[Data items]
#####
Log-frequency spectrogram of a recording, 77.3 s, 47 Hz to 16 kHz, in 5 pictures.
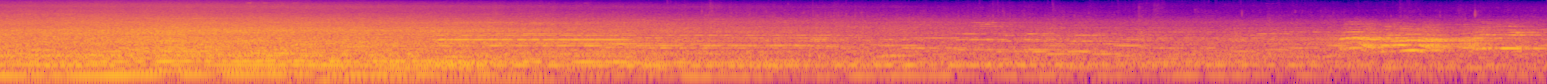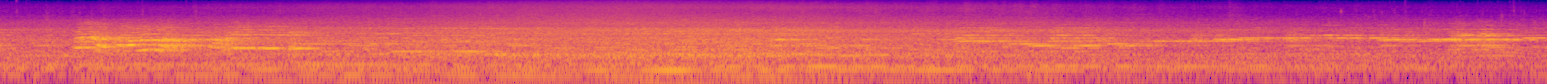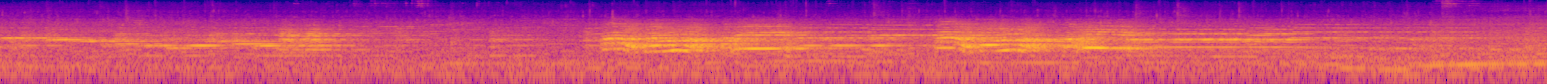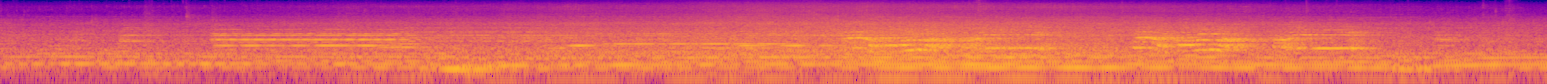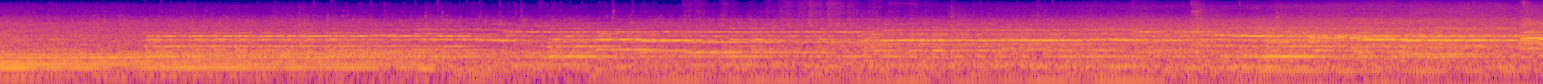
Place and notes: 大仁街, Tamsui District, New Taipei City - Vendors Publicity
Old street, Traffic Sound, Vendors Publicity
Zoom H2n MS+XY
New Taipei City, Taiwan, March 2016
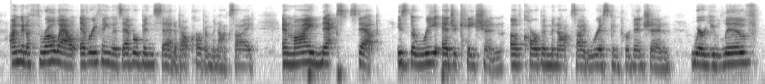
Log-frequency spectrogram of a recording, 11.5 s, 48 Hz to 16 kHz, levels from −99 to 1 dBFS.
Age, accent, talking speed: 20-39, American, 150 wpm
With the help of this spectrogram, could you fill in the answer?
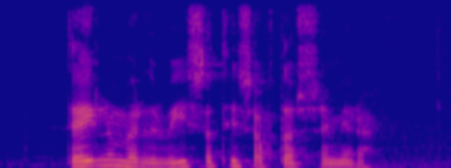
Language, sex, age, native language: Icelandic, female, 50-59, Icelandic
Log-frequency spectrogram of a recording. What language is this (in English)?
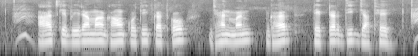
Chhattisgarhi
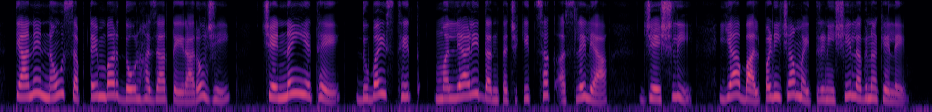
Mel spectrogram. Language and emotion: Marathi, neutral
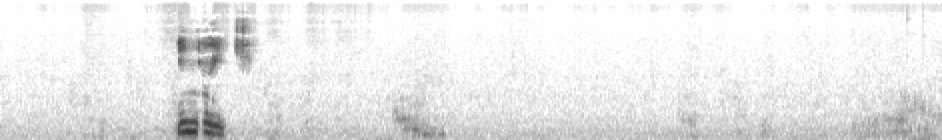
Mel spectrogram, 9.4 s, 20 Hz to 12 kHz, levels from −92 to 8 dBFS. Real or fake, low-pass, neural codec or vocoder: fake; 10.8 kHz; vocoder, 44.1 kHz, 128 mel bands every 256 samples, BigVGAN v2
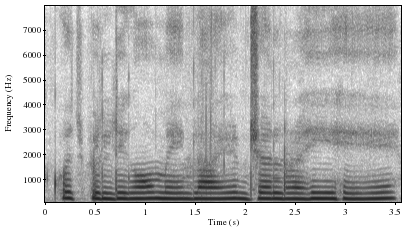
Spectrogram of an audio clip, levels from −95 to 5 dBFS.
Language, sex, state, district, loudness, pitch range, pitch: Hindi, female, Madhya Pradesh, Bhopal, -13 LUFS, 225-235 Hz, 230 Hz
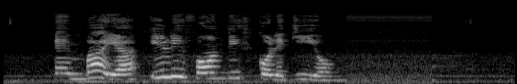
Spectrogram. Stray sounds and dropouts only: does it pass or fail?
pass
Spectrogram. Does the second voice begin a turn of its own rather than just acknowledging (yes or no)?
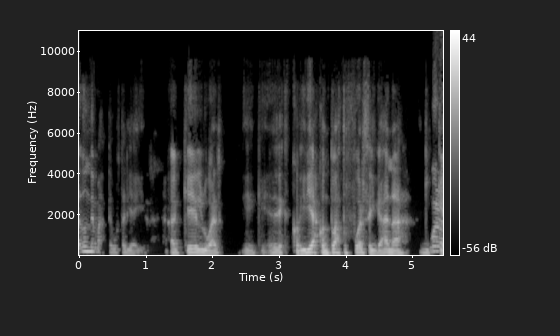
yes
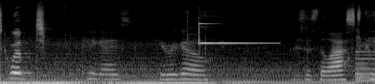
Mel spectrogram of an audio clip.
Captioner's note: bell dings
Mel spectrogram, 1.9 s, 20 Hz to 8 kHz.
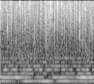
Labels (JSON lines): {"label": "biophony, midshipman", "recorder": "SoundTrap 500"}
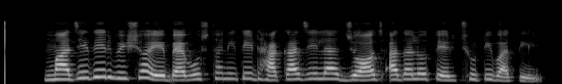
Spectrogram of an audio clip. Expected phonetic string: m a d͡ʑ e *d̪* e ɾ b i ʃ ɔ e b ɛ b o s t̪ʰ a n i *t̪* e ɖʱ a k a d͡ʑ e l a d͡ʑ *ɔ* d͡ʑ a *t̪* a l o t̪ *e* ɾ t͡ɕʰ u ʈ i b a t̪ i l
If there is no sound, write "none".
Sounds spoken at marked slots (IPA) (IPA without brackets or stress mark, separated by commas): d̪, t̪, ɔ, d̪, e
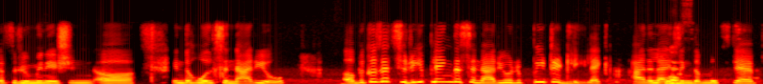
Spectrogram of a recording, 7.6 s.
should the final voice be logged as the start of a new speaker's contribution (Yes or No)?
No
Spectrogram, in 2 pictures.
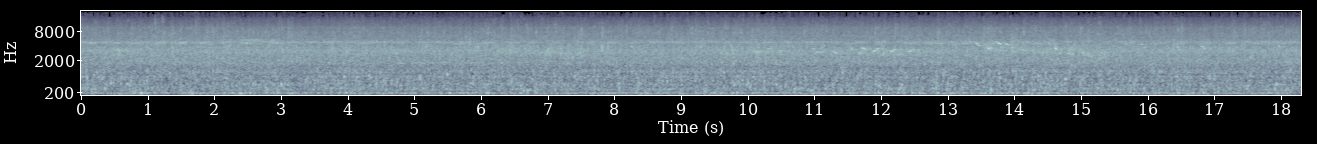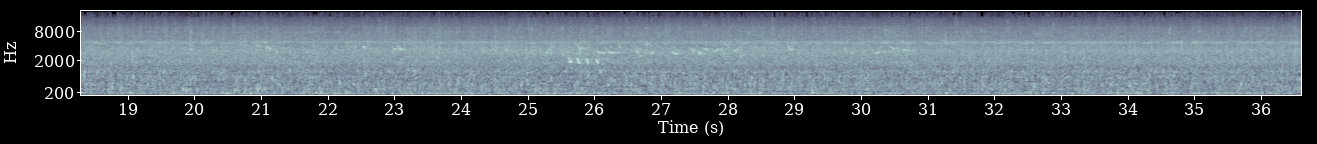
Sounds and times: Water from source of river Tolminka flowing in a stream 0:00.0 - 0:36.6
birds 0:09.4 - 0:17.0
birds 0:22.2 - 0:31.2

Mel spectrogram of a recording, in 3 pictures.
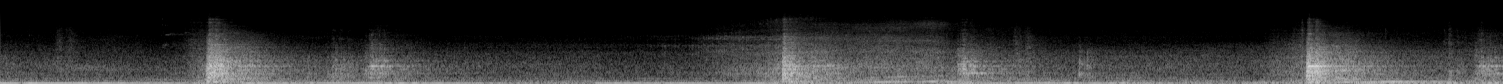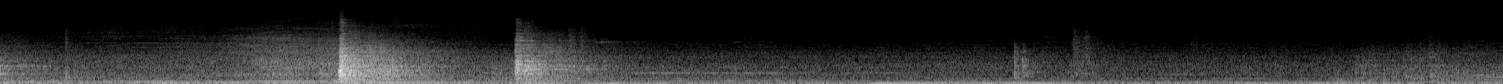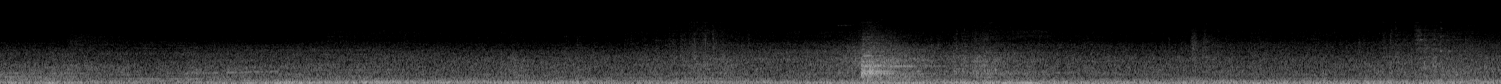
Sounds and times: excavator with clamshell attachment sorting scrap 0:00.0 - 0:21.5
excavator with clamshell attachment sorting scrap 0:35.1 - 0:45.0

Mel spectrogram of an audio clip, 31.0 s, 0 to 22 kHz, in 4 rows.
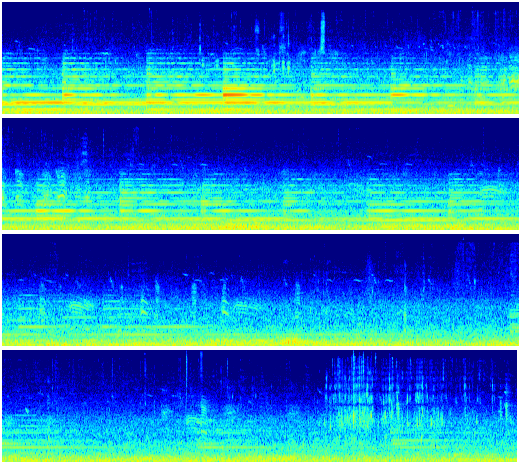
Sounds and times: distant bells 0:00.0 - 0:21.5
Common Moorhen 0:06.2 - 0:09.2
Greater White-fronted Goose 0:06.6 - 0:09.2
distant bells 0:22.7 - 0:30.9

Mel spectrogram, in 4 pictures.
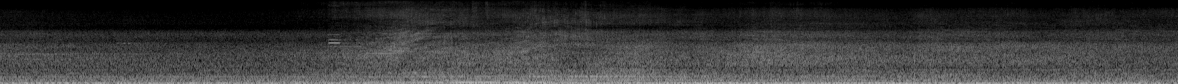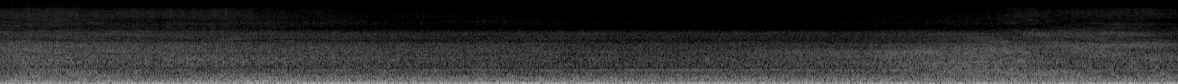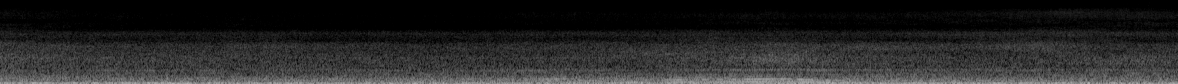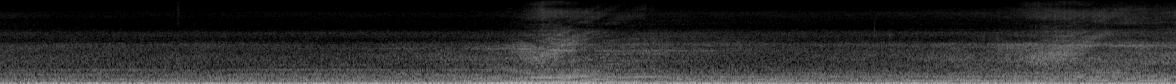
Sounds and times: Traffic noise 0:00.0 - 0:47.1
Cement plant across the road noise 0:19.8 - 0:47.1

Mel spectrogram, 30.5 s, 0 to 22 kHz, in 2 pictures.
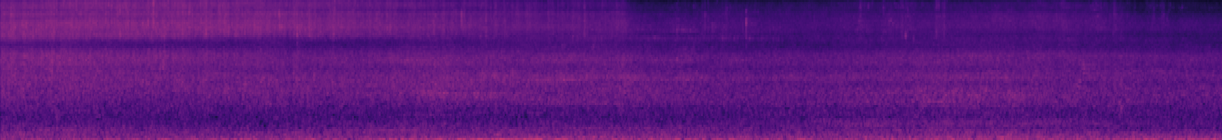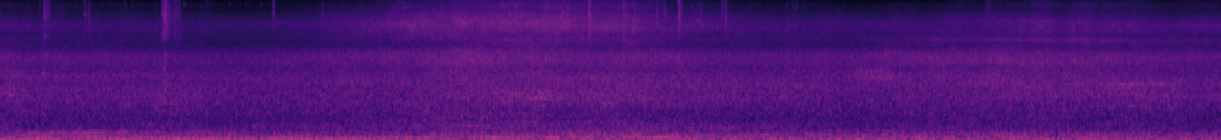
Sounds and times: Traffic noise 0:00.0 - 0:30.5

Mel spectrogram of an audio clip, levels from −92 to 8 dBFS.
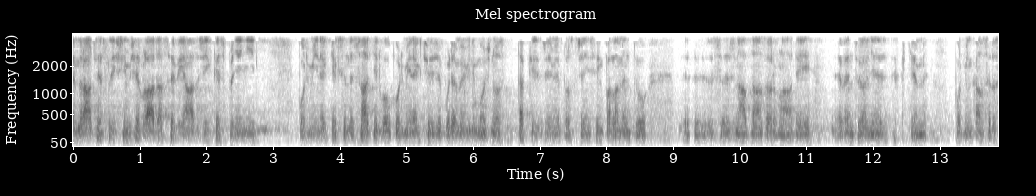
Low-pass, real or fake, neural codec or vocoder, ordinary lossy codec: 3.6 kHz; fake; vocoder, 22.05 kHz, 80 mel bands, HiFi-GAN; MP3, 24 kbps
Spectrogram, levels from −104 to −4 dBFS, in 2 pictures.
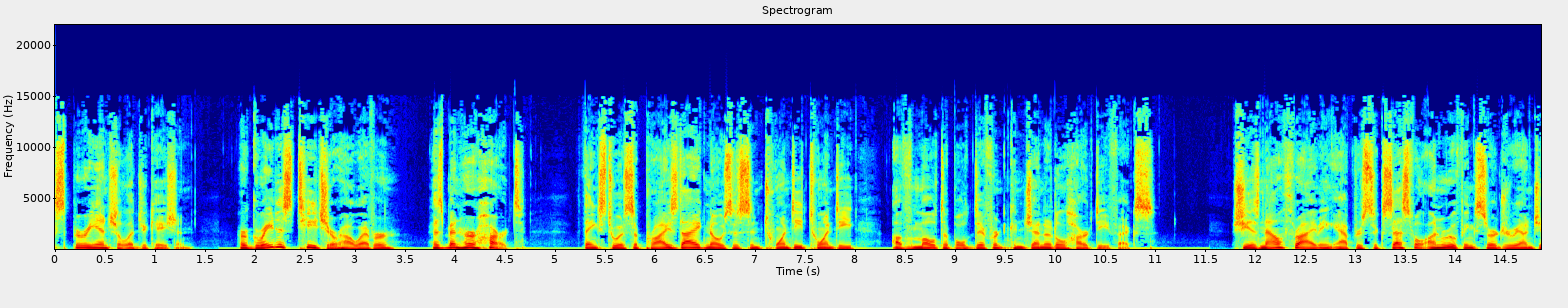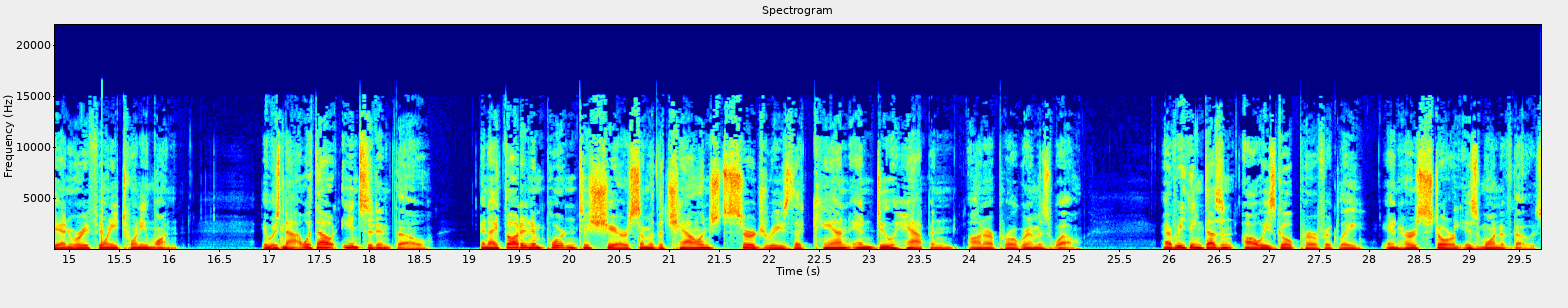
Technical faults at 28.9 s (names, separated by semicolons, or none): damaged data in a compressed stream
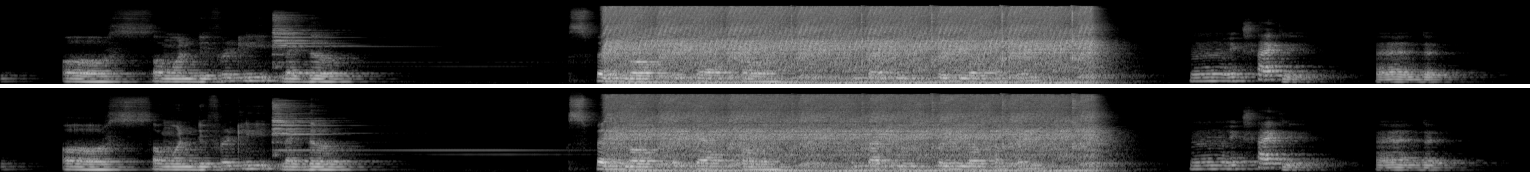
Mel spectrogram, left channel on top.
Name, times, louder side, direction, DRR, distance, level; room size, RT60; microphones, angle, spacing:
voice 1, 0.6-3.4 5.7-7.9 8.5-10.4, equal, 45° right, 1 dB, 0.5 m, -24 dB
sound 1, 2.7-5.6 6.2-7.0, right 2 dB, 25° right, 0.8 m, -38 dB
sound 2, 6.0-10.9, left 3 dB, 85° left, 0.5 m, -19 dB
voice 2, 11.9-13.1 13.8-14.3, left 1 dB, 10° left, -3 dB, 0.3 m, -28 dB
3.7 x 2.5 x 2.6 m, 0.90 s
head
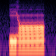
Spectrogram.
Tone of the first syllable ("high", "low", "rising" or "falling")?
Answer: high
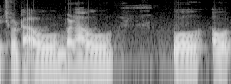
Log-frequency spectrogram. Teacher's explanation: इन चार स्वरों का जब उच्चारण करेंगे तो आपका जो ओठ है एक वृताकार आकार लेता है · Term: वृत्त मुखी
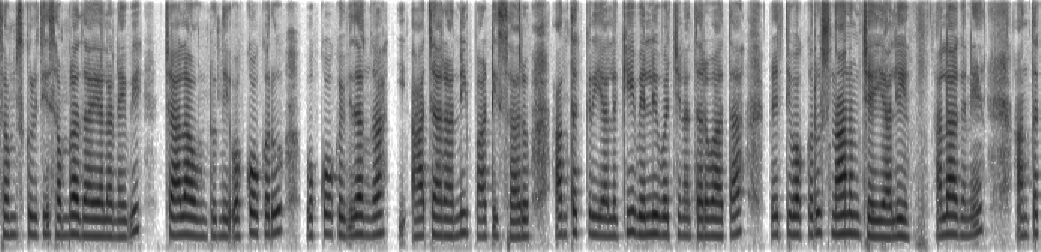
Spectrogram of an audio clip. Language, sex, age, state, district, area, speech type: Telugu, female, 30-45, Andhra Pradesh, Chittoor, rural, spontaneous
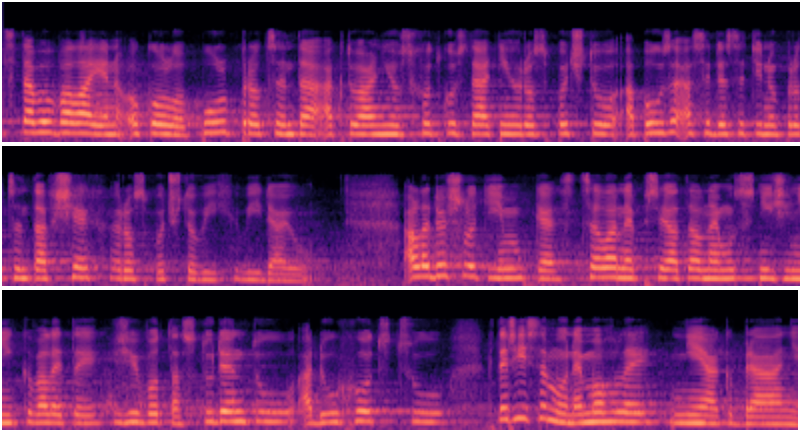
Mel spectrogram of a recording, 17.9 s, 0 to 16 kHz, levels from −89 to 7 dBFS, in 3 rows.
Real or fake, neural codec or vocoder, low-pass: real; none; 7.2 kHz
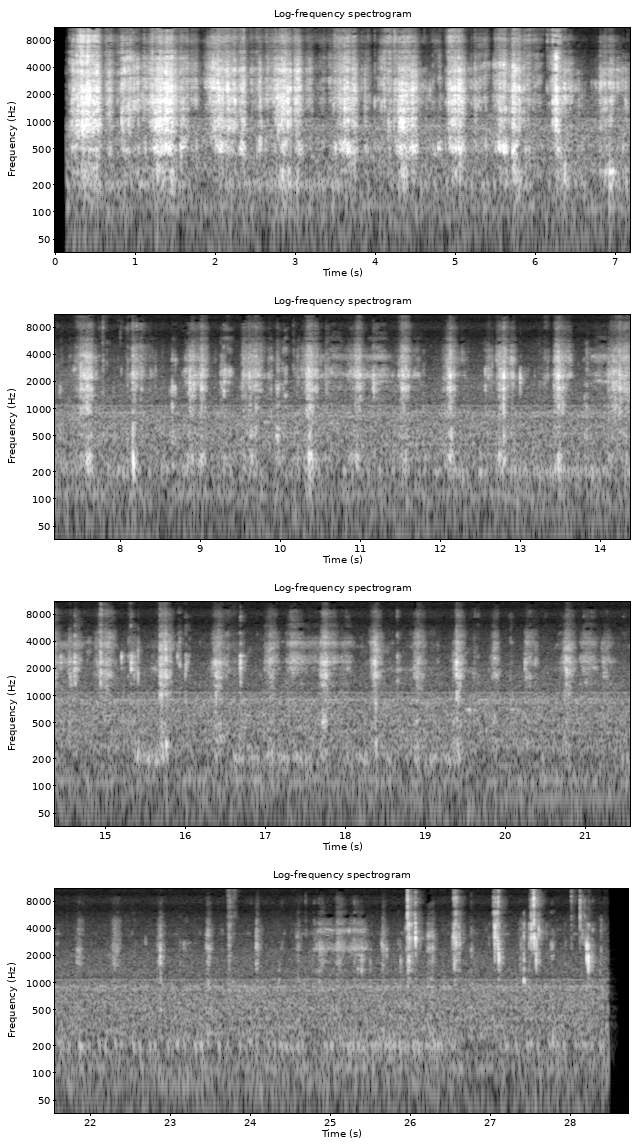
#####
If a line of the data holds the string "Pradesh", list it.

→ **TASK ANSWER**:
Language, sex, state, district, loudness, pitch range, pitch: Hindi, female, Madhya Pradesh, Bhopal, -13 LUFS, 225-235 Hz, 230 Hz
Spectrogram of an audio clip. Language, sex, age, state, district, area, speech type: Telugu, female, 30-45, Andhra Pradesh, Chittoor, rural, spontaneous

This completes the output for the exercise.